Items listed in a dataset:
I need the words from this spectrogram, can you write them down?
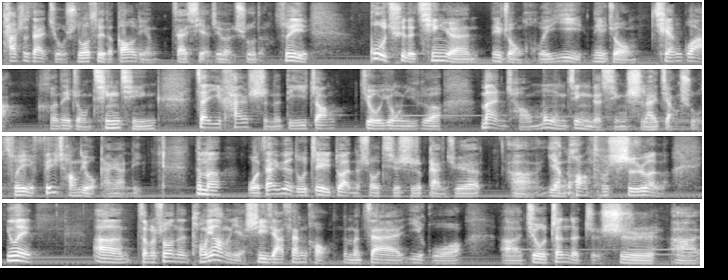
她是在九十多岁的高龄在写这本书的，所以过去的亲人那种回忆、那种牵挂和那种亲情，在一开始呢第一章。就用一个漫长梦境的形式来讲述，所以非常的有感染力。那么我在阅读这一段的时候，其实感觉啊眼眶都湿润了，因为，呃，怎么说呢？同样也是一家三口，那么在异国啊，就真的只是啊，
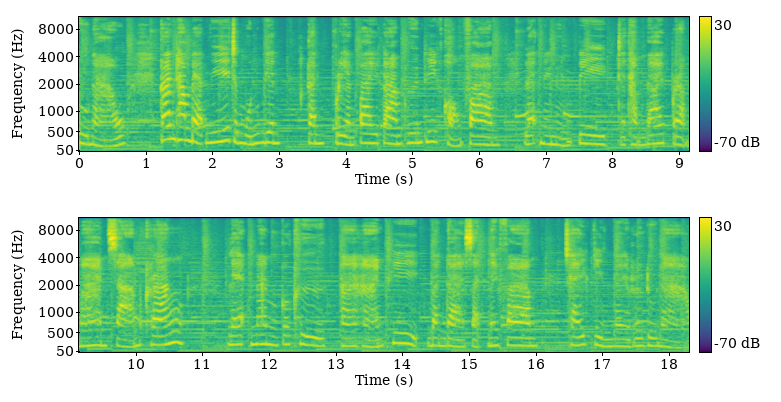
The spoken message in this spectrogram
ดูหนาว การทำแบบนี้จะหมุนเวียนกันเปลี่ยนไปตามพื้นที่ของฟาร์ม และในหนึ่งปีจะทำได้ประมาณ 3 ครั้ง และนั่นก็คืออาหารที่บรรดาสัตว์ในฟาร์ม ใช้กินในฤดูหนาว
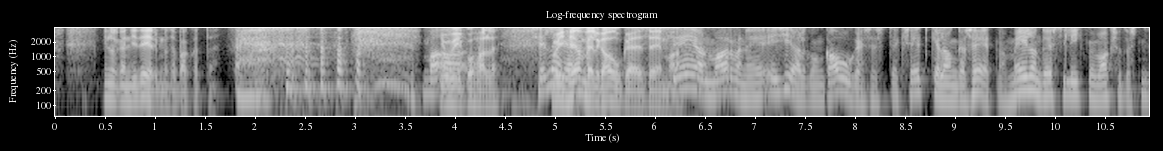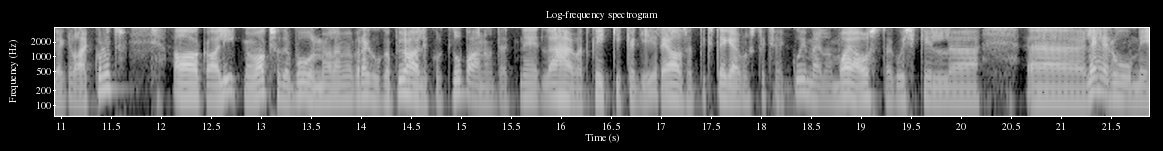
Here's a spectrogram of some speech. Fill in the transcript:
millal kandideerima saab hakata juhi kohale või see on veel kauge teema? see on, ma arvan, esialgu on kauge, sest eks hetkel on ka see, et noh, meil on tõesti liikmemaksudest midagi laekunud, aga liikmemaksude puhul me oleme praegu ka pühalikult lubanud, et need lähevad kõik ikkagi reaalseteks tegevusteks, ehk kui meil on vaja osta kuskil äh, äh leheruumi,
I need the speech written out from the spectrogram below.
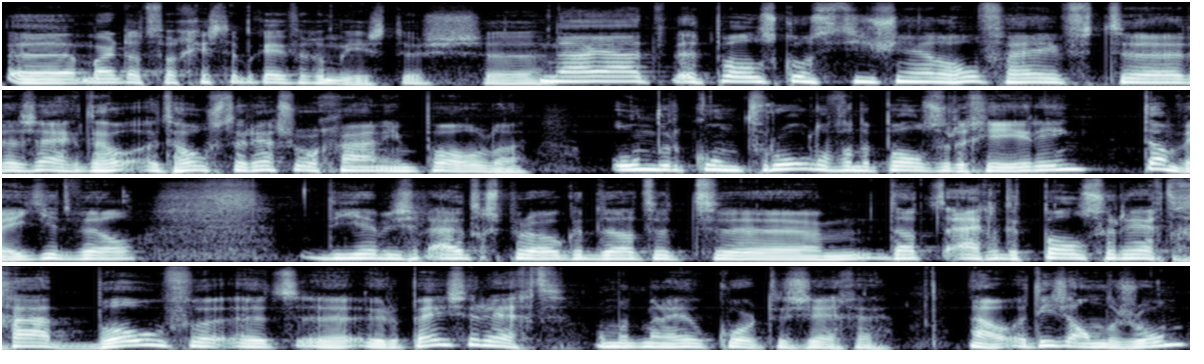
Uh, maar dat van gisteren heb ik even gemist. Dus, uh... Nou ja, het, het Pools Constitutionele Hof heeft, uh, dat is eigenlijk het, het, hoogste rechtsorgaan in Polen, onder controle van de Poolse regering. Dan weet je het wel. Die hebben zich uitgesproken dat, het, dat eigenlijk het Poolse recht gaat boven het Europese recht. Om het maar heel kort te zeggen. Nou, het is andersom.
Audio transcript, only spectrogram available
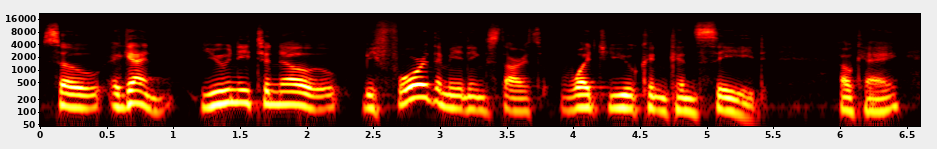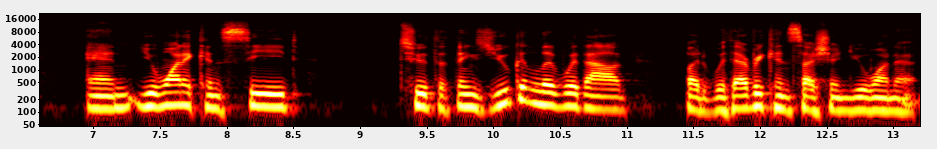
So again, you need to know before the meeting starts what you can concede. Okay. And you want to concede to the things you can live without, but with every concession, you want to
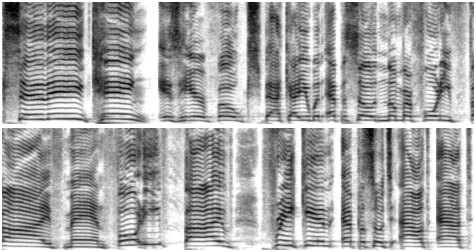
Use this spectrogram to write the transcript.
The King is here, folks. Back at you with episode number 45, man. 45 freaking episodes out at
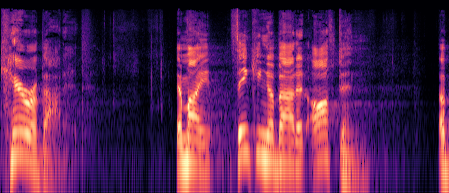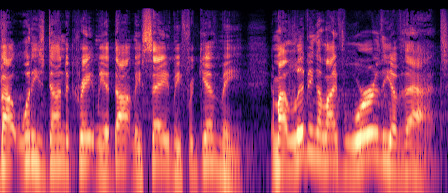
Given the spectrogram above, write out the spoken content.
care about it? Am I thinking about it often? About what he's done to create me, adopt me, save me, forgive me? Am I living a life worthy of that?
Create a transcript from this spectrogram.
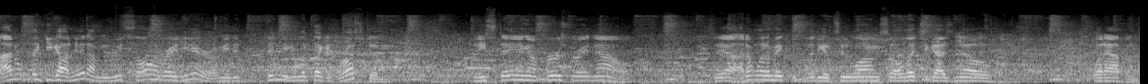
I don't think he got hit. I mean, we saw it right here. I mean, it didn't even look like it brushed him. And he's standing on first right now. So yeah, I don't want to make this video too long, so I'll let you guys know what happens.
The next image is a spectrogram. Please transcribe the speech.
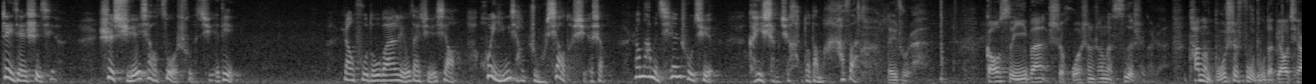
这件事情是学校做出的决定，让复读班留在学校会影响主校的学生，让他们迁出去可以省去很多的麻烦。雷主任，高四一班是活生生的四十个人，他们不是复读的标签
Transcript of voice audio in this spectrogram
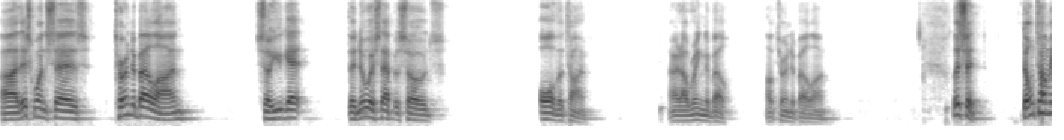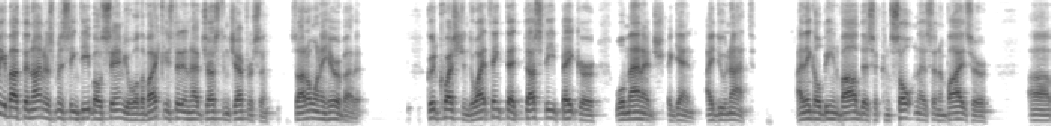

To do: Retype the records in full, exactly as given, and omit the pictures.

Exercise solution:
I need the words from this spectrogram, can you write them down?
她是在九十多岁的高龄在写这本书的，所以过去的亲人那种回忆、那种牵挂和那种亲情，在一开始呢第一章。就用一个漫长梦境的形式来讲述，所以非常的有感染力。那么我在阅读这一段的时候，其实感觉啊眼眶都湿润了，因为，呃，怎么说呢？同样也是一家三口，那么在异国啊，就真的只是啊，
The spoken message in this spectrogram
ดูหนาว การทำแบบนี้จะหมุนเวียนกันเปลี่ยนไปตามพื้นที่ของฟาร์ม และในหนึ่งปีจะทำได้ประมาณ 3 ครั้ง และนั่นก็คืออาหารที่บรรดาสัตว์ในฟาร์ม ใช้กินในฤดูหนาว
Here's a spectrogram of some speech. Fill in the transcript:
millal kandideerima saab hakata juhi kohale või see on veel kauge teema? see on, ma arvan, esialgu on kauge, sest eks hetkel on ka see, et noh, meil on tõesti liikmemaksudest midagi laekunud, aga liikmemaksude puhul me oleme praegu ka pühalikult lubanud, et need lähevad kõik ikkagi reaalseteks tegevusteks, ehk kui meil on vaja osta kuskil äh, äh leheruumi,
I need the speech written out from the spectrogram below.
Uh, maar dat van gisteren heb ik even gemist. Dus, uh... Nou ja, het, het Pools Constitutionele Hof heeft, uh, dat is eigenlijk het, het, hoogste rechtsorgaan in Polen, onder controle van de Poolse regering. Dan weet je het wel. Die hebben zich uitgesproken dat, het, dat eigenlijk het Poolse recht gaat boven het Europese recht. Om het maar heel kort te zeggen. Nou, het is andersom.
Audio transcript, only spectrogram available
So again, you need to know before the meeting starts what you can concede. Okay. And you want to concede to the things you can live without, but with every concession, you want to
Use this spectrogram to write the transcript.
The King is here, folks. Back at you with episode number 45, man. 45 freaking episodes out at
Given the spectrogram above, write out the spoken content.
care about it? Am I thinking about it often? About what he's done to create me, adopt me, save me, forgive me? Am I living a life worthy of that?
Create a transcript from this spectrogram.
I don't think he got hit. I mean, we saw it right here. I mean, it didn't even look like it brushed him. And he's standing on first right now. So yeah, I don't want to make this video too long, so I'll let you guys know what happens.
The next image is a spectrogram. Please transcribe the speech.
这件事情是学校做出的决定，让复读班留在学校会影响主校的学生，让他们迁出去可以省去很多的麻烦。雷主任，高四一班是活生生的四十个人，他们不是复读的标签
Transcript of voice audio in this spectrogram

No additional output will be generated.